"They got in the way here," he said. "The lawyers overwhelmed and scared him."
But others who were vying to replace Collins on the ballot before Monday are now urging him to keep the seat.
"I'm confident Congressman Collins will win and continue to fight for the president's agenda in Washington," said Stefan I. Mychajliw Jr., the county comptroller. "If he wins, he serves. It's as simple as that."
Mychajliw used words already dominating the talking points of most Republican leaders as they portray the race against McMurray.
"It's either a radical, liberal extremist or Congressman Collins," he said. "It's either the Trump agenda or impeachment on Day One."
Assemblyman Raymond W. Walter of Clarence, another Republican considered a potential Collins replacement, believes the congressman can still win his election, retain his seat and fight the charges in federal court.
"Why would he make the decision to stay on the ballot if he just turns around and resigns?" Walter asked. "What he should have done is get off the ballot and give 27th District voters a better choice."
State Sen. Robert G. Ortt of North Tonawanda, another leading contender formerly vying for the replacement nomination, said the priority should be keeping the seat in GOP hands.
"If he is on the ballot and he is elected, then ideally he should serve until he can't do the job," he said, pointing to the possibility of an all-consuming trial or that he is found guilty and expelled from the House.
"Voters would have elected him to represent the district, and for the stakes on impeachment if Democrats take control," Ortt added.
Erie County Democratic Chairman Jeremy J. Zellner said Collins has a responsibility to state his intentions.
"He has to be straight with voters between now and November if he expects anyone to vote for him," he said. "This is being disingenuous with voters and I think he has to answer to them."
Collins isn't alone in not wanting to talk about his campaign.
Jesse Hunt, press secretary for the National Congressional Campaign Committee, failed to return phone calls regarding whether that official GOP fundraising committee would come to Collins' aid.
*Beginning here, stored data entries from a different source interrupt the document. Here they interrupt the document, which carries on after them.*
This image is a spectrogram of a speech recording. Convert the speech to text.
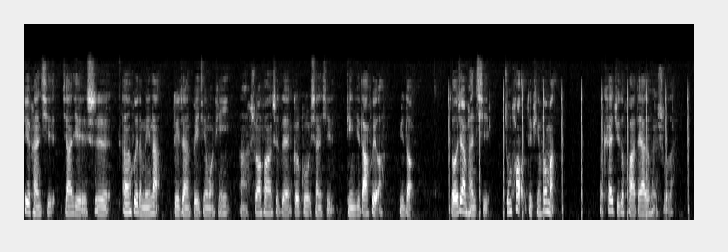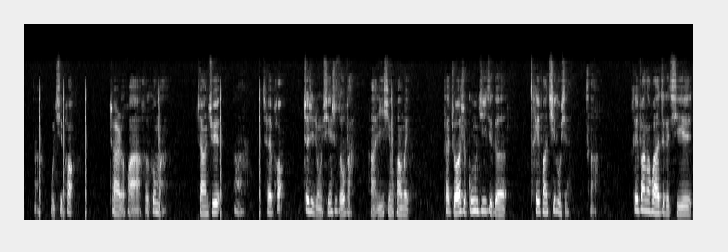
这盘棋讲解是安徽的梅娜对战北京王天一啊，双方是在勾勾象棋顶级大会啊遇到。走这样盘棋，中炮对屏风马。那开局的话大家都很熟了啊，五七炮。这儿的话河口马，长车啊，拆炮，这是一种新式走法啊，移形换位。它主要是攻击这个黑方七路线啊。黑方的话，这个棋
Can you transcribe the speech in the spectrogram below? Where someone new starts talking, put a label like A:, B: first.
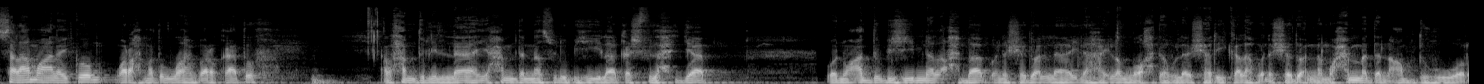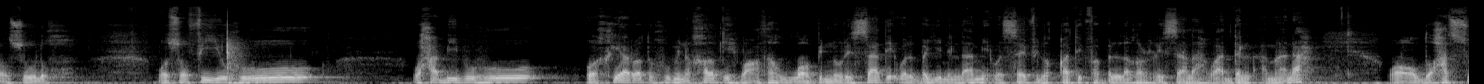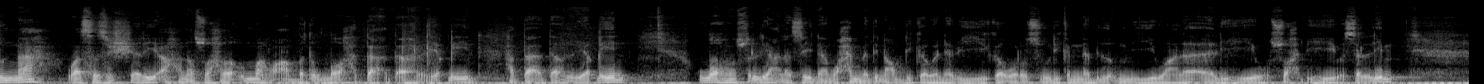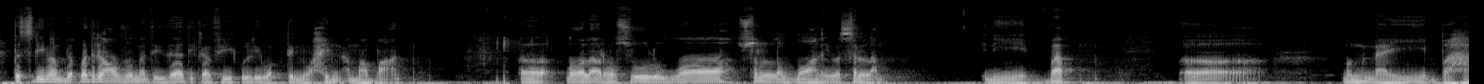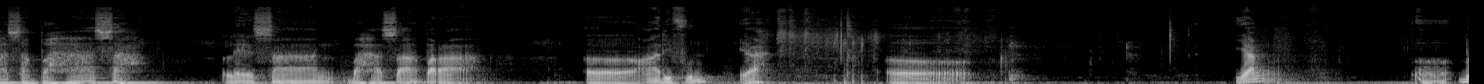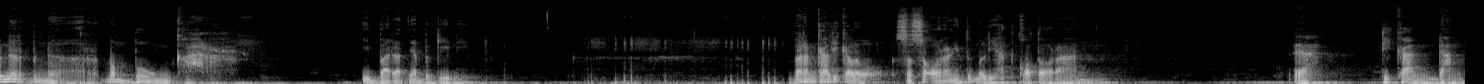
A: Assalamualaikum warahmatullahi wabarakatuh. Alhamdulillah hamdan nasulu bihi ila kashfil hijab wa nu'addu bihi minal ahbab wa nashhadu an la ilaha illallah wahdahu la syarika lah wa nashhadu anna Muhammadan abduhu wa rasuluh wa safiyuhu wa habibuhu wa khiyaratuhu min khalqih ba'athahu Allah bin nuri sati wal bayyinil lami was sayfil qati fa ballagha risalah wa adal amanah wa awdaha sunnah wa asas syariah nasahal ummah wa abadallah hatta atahul yaqin hatta atahul yaqin Allahumma salli ala sayyidina Muhammadin abdika wa nabiyyika wa rasulika nabil ummi wa ala alihi wa sahbihi wa sallim tasliman biqadri azamati dhatika fi kulli waqtin wa hin amma ba'd qala Rasulullah sallallahu alaihi wasallam ini bab uh, mengenai bahasa-bahasa lesan bahasa para uh, arifun ya. Uh, yang uh, benar-benar membongkar. Ibaratnya begini. Barangkali kalau seseorang itu melihat kotoran ya di kandang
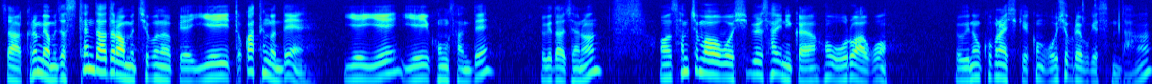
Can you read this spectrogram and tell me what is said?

Brian Walsh, who runs America First Action SuperPAC — which funds GOP lawmakers who back President Trump's agenda — also didn't return a phone call. And Mike Byerly, a spokesman for another key Republican group, the Congressional Leadership Fund, refused to comment on Collins' race.
Other Republican sources said, though, that it would be unlikely the GOP would spend money to boost Collins. In particular, the NRCC — which collects dues from GOP members of Congress in hopes of giving campaign aid to the lawmakers who need it most — probably would not want to donate to an indicted Republican when dozens of other unindicted lawmakers are clamoring for help, too.
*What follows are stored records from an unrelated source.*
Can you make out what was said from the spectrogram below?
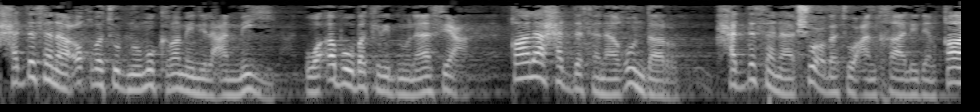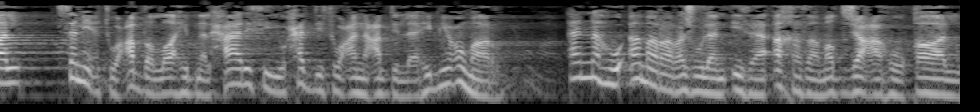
حدثنا عقبة بن مكرم العمي، وأبو بكر بن نافع، قال حدثنا غندر، حدثنا شعبة عن خالد قال: سمعت عبد الله بن الحارث يحدث عن عبد الله بن عمر أنه أمر رجلا إذا أخذ مضجعه قال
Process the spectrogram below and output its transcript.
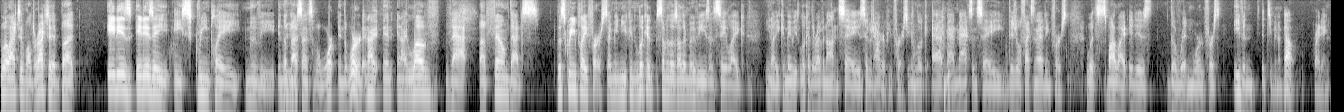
well acted, well directed, but it is it is a a screenplay movie in the best sense of a word in the word, and I and and I love that a film that's the screenplay first. I mean, you can look at some of those other movies and say like. You know, you can maybe look at the Revenant and say cinematography first. You can look at Mad Max and say visual effects and editing first. With Spotlight, it is the written word first. Even it's even about writing.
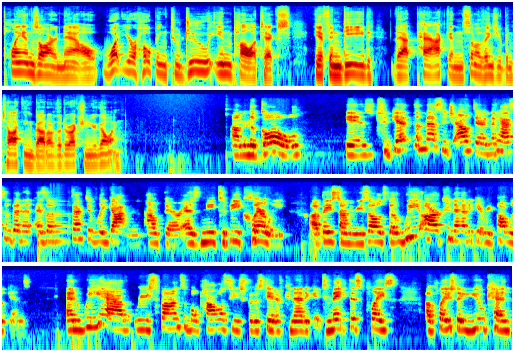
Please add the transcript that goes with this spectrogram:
plans are now, what you're hoping to do in politics, if indeed that pack and some of the things you've been talking about are the direction you're going. Um, and the goal is to get the message out there that hasn't been as effectively gotten out there as need to be clearly uh, based on the results that we are Connecticut Republicans and we have responsible policies for the state of Connecticut to make this place a place that you can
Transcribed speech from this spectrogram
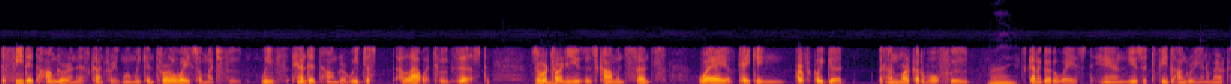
defeated hunger in this country when we can throw away so much food. We've ended hunger. We just allow it to exist. So we're Mm. trying to use this common sense way of taking perfectly good but unmarketable food. Right. It's going to go to waste and use it to feed the hungry in America.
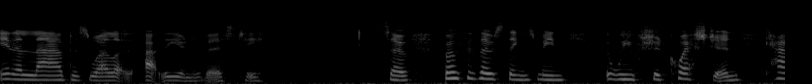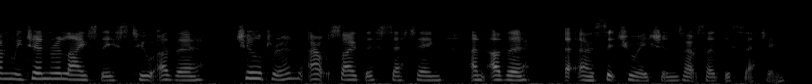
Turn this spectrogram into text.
in a lab as well at, at the university. So both of those things mean we should question can we generalize this to other children outside this setting and other uh, uh, situations outside this setting.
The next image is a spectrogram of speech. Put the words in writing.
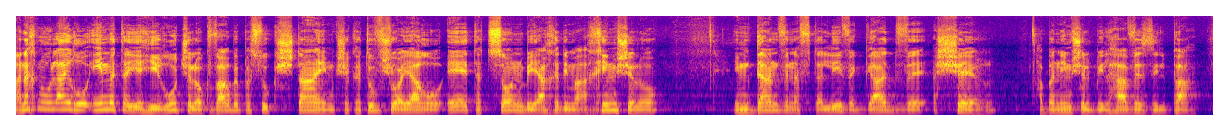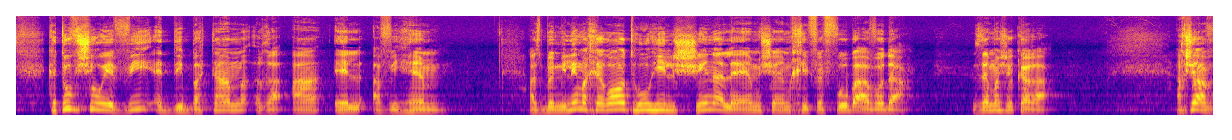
אנחנו אולי רואים את היהירות שלו כבר בפסוק 2, כשכתוב שהוא היה רואה את הצאן ביחד עם האחים שלו, עם דן ונפתלי וגד ואשר, הבנים של בלהה וזלפה. כתוב שהוא הביא את דיבתם רעה אל אביהם. אז במילים אחרות הוא הלשין עליהם שהם חיפפו בעבודה. זה מה שקרה. עכשיו,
"I can't imagine them getting involved in that," said one GOP political official in Washington who asked not to be identified by name.
That means if Collins is going to get outside help, it's likely to come in the form of "dark money" — funding by organizations that don't disclose their donors and, in some cases, even their identity.
In fact, that's already happening. Robocalls to residents in the district recently posed a "poll" about McMurray that included highly misleading questions about him. One blamed him for working in Asia on trade deals that caused "thousands of U.S. jobs" to be shipped overseas. Another said he would vote for House Minority Leader Nancy Pelosi for speaker, even though McMurray has said Democrats need new leadership.
McMurray said he expects such stealth attacks to continue throughout the campaign.
"It's going to be very difficult to fight that," he said.